Aim of the exercise: Print exactly the line with "Can you do a" and every line after it, through the final line of the material below.

Material provided:
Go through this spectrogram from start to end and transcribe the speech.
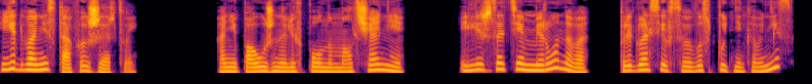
едва не став их жертвой. Они поужинали в полном молчании, и лишь затем Миронова, пригласив своего спутника вниз,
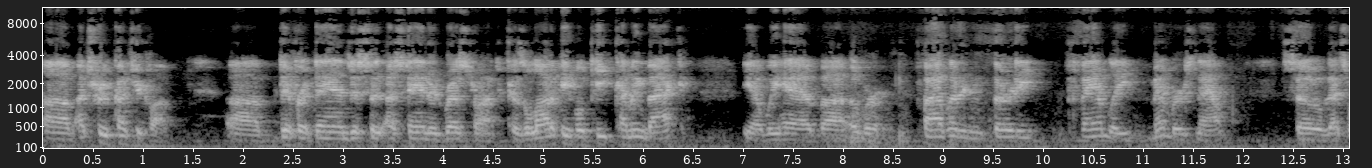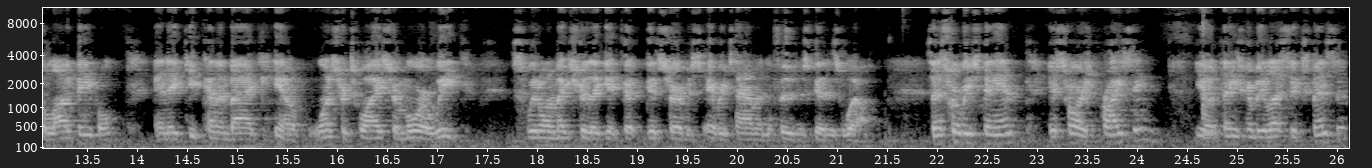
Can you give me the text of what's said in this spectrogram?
uh, a true country club. Uh, different than just a, a standard restaurant because a lot of people keep coming back. You know, we have uh, over 530 family members now. So that's a lot of people, and they keep coming back, you know, once or twice or more a week. So we want to make sure they get good, good service every time, and the food is good as well. So that's where we stand. As far as pricing, you know, things are going to be less expensive.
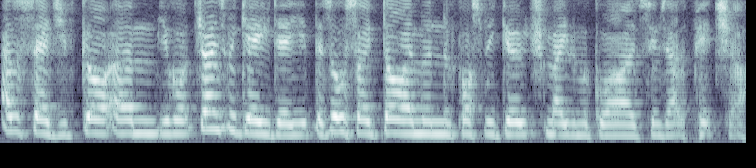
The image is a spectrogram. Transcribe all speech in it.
as I said, you've got um, you've got James McGeady. There's also Diamond and possibly Gooch, maybe Maguire seems out of the picture.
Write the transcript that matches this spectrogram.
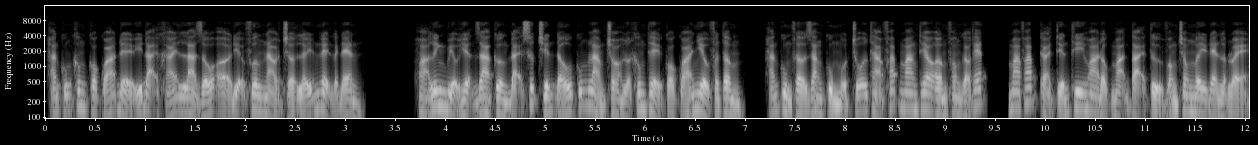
hắn cũng không có quá để ý đại khái là giấu ở địa phương nào trở lấy nệ gạch đen. Hỏa linh biểu hiện ra cường đại sức chiến đấu cũng làm cho luật không thể có quá nhiều phân tâm, hắn cùng thờ răng cùng một chỗ thả pháp mang theo âm phong gào thét, ma pháp cải tiến thi hoa độc mạng tại tử vong trong mây đen lập lòe.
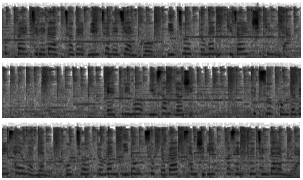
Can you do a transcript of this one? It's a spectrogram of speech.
폭발 지뢰가 적을 밀쳐내지 않고 2초 동안 기절시킵니다. 엘프리모 유성 러식 특수 공격을 사용하면 5초 동안 이동 속도가 32% 증가합니다.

Exercise result:
Can you do a transcript of this one? It's a spectrogram of speech.
폭발 지뢰가 적을 밀쳐내지 않고 2초 동안 기절시킵니다. 엘프리모 유성 러식 특수 공격을 사용하면 5초 동안 이동 속도가 32% 증가합니다.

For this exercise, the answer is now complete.